Remember how I said designing an eBook was like designing a web page from the late 90s? Well, there’s one more way eBooks are like old technology, they charge by the megabyte.
I’ve been taking a closer look at Amazon’s 70% Royalty sharing option and found something interesting. The royalty is 70% of digital list price, minus $0.15 for every megabyte in size of your eBook. Now for most people this wouldn’t be that big of a deal. Their books probably don’t clock in over the half a megabyte mark.
But I’m writing a book on fractals. There are, you know, pictures and stuff.
I’m estimating the final product will be about 8MB in size (which is actually pretty compressed from the original word file). At $0.15 a megabyte, that’s another $1.20 out of the royalty (per book), knocking the approximately $3.50 I was expecting (out of my $4.99 digital list) down to $2.30. It’s still better than the 35% option, which does not have the delivery fee, by 11%. Somehow I doubt Amazon Kindle Direct Publishing could get people as excited about 46% royalties.
I wasn’t sure why Amazon did this until I thought about cell phones.
Amazon does make a few 3G eReaders, and because the transmission size of eBooks is usually pretty small, it doesn’t charge its users a data plan like most cell phone carriers. Well, here’s where there making up for some of that money they left on the table.
I’m not sure what I’m going to do about the Fractal book at the moment. Kindle Direct Publishing is still an option (and for novels it’d be fine), but something about this strikes me as … cheap.

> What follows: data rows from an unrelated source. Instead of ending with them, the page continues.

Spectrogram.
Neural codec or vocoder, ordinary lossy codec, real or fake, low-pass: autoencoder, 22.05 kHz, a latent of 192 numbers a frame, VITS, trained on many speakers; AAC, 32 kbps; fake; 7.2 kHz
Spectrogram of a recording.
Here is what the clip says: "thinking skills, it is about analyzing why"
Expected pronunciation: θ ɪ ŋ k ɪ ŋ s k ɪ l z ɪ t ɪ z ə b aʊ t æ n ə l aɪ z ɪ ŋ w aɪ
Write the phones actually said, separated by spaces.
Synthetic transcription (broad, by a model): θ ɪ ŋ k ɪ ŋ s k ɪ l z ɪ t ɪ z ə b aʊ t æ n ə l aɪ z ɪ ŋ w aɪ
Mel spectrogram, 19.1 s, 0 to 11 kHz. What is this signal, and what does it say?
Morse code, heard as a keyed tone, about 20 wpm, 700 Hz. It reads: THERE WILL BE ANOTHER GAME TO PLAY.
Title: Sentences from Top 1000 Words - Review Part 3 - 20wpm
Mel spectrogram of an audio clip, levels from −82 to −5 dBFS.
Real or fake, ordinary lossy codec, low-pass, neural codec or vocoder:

Here’s what I’d like. A couple of months ago the Humble eBook Bundle put together 13 books from a variety of authors (DRM free) and sold them at a pay what you want level, with a minimum of a couple bucks or so. If you paid a little more, you got a little extra. It’s a nice model and one I’d like to do some investigation of. I could see selling the Fractal book for say, a base price of $2.99 (better than I’d be doing on Amazon), and have some bonus content if you beat the average price (not sure what that’d be, maybe a book of the blog for the last year…). I’m not sure how the hosting would work, or any of the other details, so it might take some more time to set something like this up. It might even be nice to get a couple of my fellow blog authors in on it (hint hint nudge nudge wink wink).

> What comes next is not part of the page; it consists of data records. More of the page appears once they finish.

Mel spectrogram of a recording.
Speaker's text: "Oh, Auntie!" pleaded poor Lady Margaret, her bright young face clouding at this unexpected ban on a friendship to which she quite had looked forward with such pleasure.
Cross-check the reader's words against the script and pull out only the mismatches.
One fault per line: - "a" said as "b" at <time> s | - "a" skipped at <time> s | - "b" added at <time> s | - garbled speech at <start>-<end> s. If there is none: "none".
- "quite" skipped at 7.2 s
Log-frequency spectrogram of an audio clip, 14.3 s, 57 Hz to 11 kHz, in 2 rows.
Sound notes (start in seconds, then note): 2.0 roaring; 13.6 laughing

I’m also looking into Smashwords, which while it doesn’t seem to have the distribution power of Amazon, seems a little more generous though there are fine print things with it as well.
All this is to say that it’s worthwhile to read everything before you commit to a certain program, and that I may need to spend some time finding a better distribution channel for the Fractal Book before it can be released (sorry 😦 I’m working as quickly as possible). Truth be told, I like the pay what you want model and DRM free content, and I was never exactly thrilled about restricting the Fractal Book to a DRM release only.
I’ll let you know as I have more information. Anyone discovered a better channel for sharing books (one that doesn’t charge by the megabyte (actually kilobyte if you read the even finer print))? Anyone interested in taking a weird experimental plunge with me? I promise there’ll be cookies…